"The studies that just look at learning fail to recognize that you have to have these online reading comprehension strategies in place before you can really learn very much with Internet information," says Leu.
Leu is looking for ways to improve adolescents' Internet reading comprehension through a three-year, U.S. Department of Education-funded research project, co-led by reading education expert David Reinking, PhD, Eugene T. Moore Professor of Teacher Education at Clemson University...
Other researchers have found that children go online to clarify what they're being taught in school.
"Instead of waiting for a tutor or someone to help them, they are very proactive in seeking help for themselves," says Kallen Tsikalas, director of research and learning services for Computers for Youth (CFY), a national educational nonprofit organization.
Home Internet use during the middle school years appears to empower students and reengage them in learning at an age when their academic achievement traditionally drops, adds Tsikalas.
Indeed, 70 percent of students in CFY's program consistently say that having a home computer helps them become more curious and feel more confident, and nearly two-thirds of students report working harder in school because they have a home computer, the organization reports.
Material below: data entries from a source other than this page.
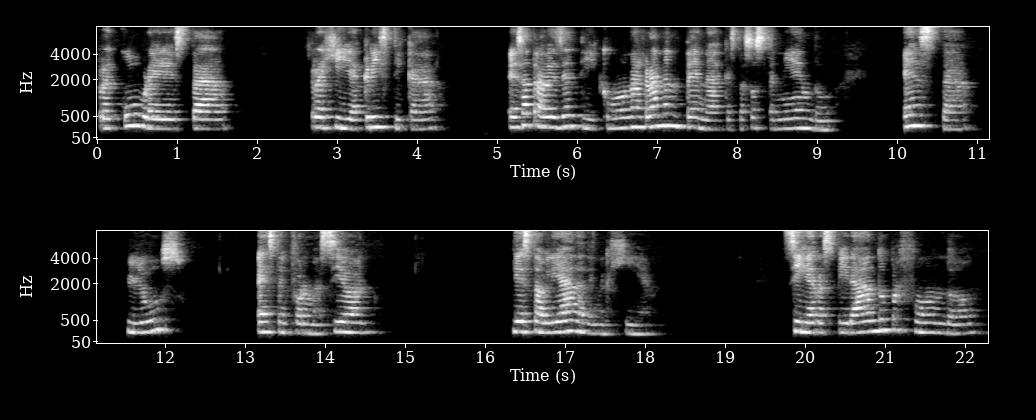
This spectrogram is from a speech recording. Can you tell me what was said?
recubre esta rejilla crística es a través de ti como una gran antena que está sosteniendo esta luz, esta información y esta oleada de energía. Sigue respirando profundo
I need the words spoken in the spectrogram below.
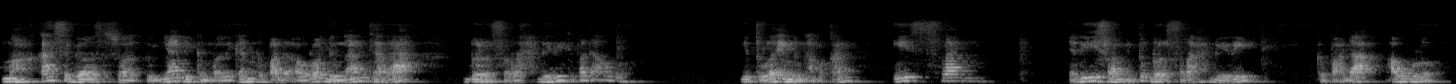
maka segala sesuatunya dikembalikan kepada Allah dengan cara berserah diri kepada Allah. Itulah yang dinamakan Islam. Jadi Islam itu berserah diri kepada Allah.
Though researchers have found encouraging evidence that Internet use can help children stay interested in school and develop reading skills, it's not an easy area to study, say experts.
"A big challenge to researchers here is that we are dealing with a major generational gap--we are still struggling to catch up with evolving technology and how young people are using it," says Elisheva Gross, PhD, of the Children's Digital Media Center at the University of California, Los Angeles.
The publication lag of scholarly research is also at odds with a technology that's changing and expanding by the day.
"Especially when you talk about books published on this topic, they are historical documents at this point," says Gross.
Is America lagging?
Although the challenges of studying Internet use abound, Leu argues that America needs to catch up with other countries that are harnessing the Internet for educational purposes. In Finland, for example, teachers take five weeks of paid leave to complete professional development training on teaching online reading comprehension and Internet-use skills. In Japan, the government provides 98 percent of its households with broadband access for only $22 a month.
"The government knows that kids read more out of school than they do in school, and they want to make certain that kids are reading online when they are at home," says Leu. "Most developed nations...know their kids will have to compete in a global information environment and they are trying to prepare them for that."
By contrast, America's "report card," the National Assessment of Educational Progress, just defined its framework for the 2009-19 assessment and chose not to include a measure of online reading skills.
"This is supposed to be the gold standard of our performance on reading, and until 2019 we are not going to have a handle on how our kids are doing on the most important information resource we have available," says Leu.
COMET is sponsored in part by a grant from the California Mathematics Project.
COMET is produced by:
2007 Archive >